From Alexander Hamilton
Treasury Department. January 6th 1791
The Secretary of the Treasury has the honor respectfully to transmit to the President of the United States an account of the cost of a seal for the use of the District Court of Maine, on which he begs leave to remark, that there does not occur any reason to deem it immoderate.1 The Legislature having by their resolution of the 2nd of August last assigned a part of the fund provided for the contingent expences of government by their Act of the 26th day of March last to the discharge of this species of claim upon the United States and having committed that sum entirely to the President, he will be pleased to signify whether this account shall be paid at the Treasury, & charged there to that account.2
Secy of the Treasury

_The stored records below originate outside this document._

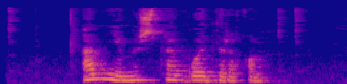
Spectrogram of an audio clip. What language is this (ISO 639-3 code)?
kbd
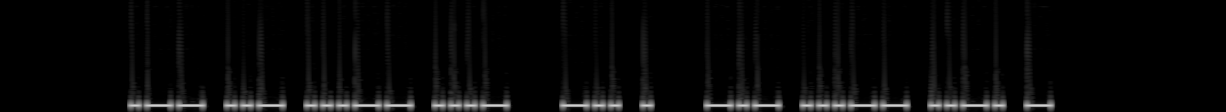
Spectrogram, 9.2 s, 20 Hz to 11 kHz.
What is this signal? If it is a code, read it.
Morse code, heard as a keyed tone, about 21 wpm, 700 Hz. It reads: WU3V DE K3FT
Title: USA Callsign DE Callsign - 4 Characters - 20wpm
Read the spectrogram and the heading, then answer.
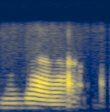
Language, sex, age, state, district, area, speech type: Bengali, male, 18-30, West Bengal, Murshidabad, urban, conversation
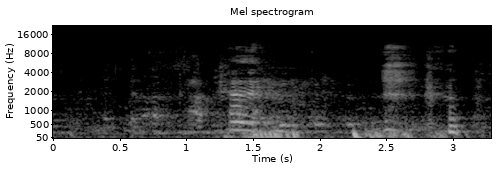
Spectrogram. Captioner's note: laughs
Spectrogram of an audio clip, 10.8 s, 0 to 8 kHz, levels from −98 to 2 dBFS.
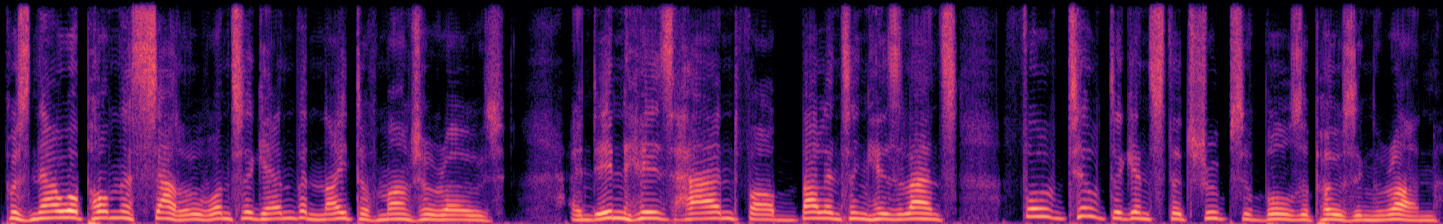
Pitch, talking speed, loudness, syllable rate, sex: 190 Hz, 160 wpm, -20 LUFS, 3.9 syllables/s, male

1. The enclosed account has not been found. Maine, which was part of Massachusetts, was established as a federal judicial district when the federal judiciary was established by Congress in 1789. Congress had briefly considered combining New Hampshire and Maine to form a single district, a move opposed by leaders from both (Marcus and Perry, Documentary History of the Supreme Court, description begins Maeva Marcus et al., eds. The Documentary History of the Supreme Court of the United States, 1789–1800. 8 vols. New York, 1985-2007. description ends 4:29).
2. Under the terms of Resolution 4 of the second session of the First Congress, adopted 2 Aug. 1790, “the expense of procuring seals for the supreme, circuit, and district courts of the United States, shall be defrayed out of the money appropriated, by an act of the present session, for defraying the contingent charges of government” (1 Stat., description begins Richard Peters, ed. The Public Statutes at Large of the United States of America, from the Organization of the Government in 1789, to March 3, 1845 . . .. 8 vols. Boston, 1845-67. description ends 187). The resolution refers to Section 3 of “An Act making appropriations for the support of government for the year one thousand seven hundred and ninety,” adopted 26 Mar. 1790 (1 Stat., description begins Richard Peters, ed. The Public Statutes at Large of the United States of America, from the Organization of the Government in 1789, to March 3, 1845 . . .. 8 vols. Boston, 1845-67. description ends 104–6). No reply from GW has been found.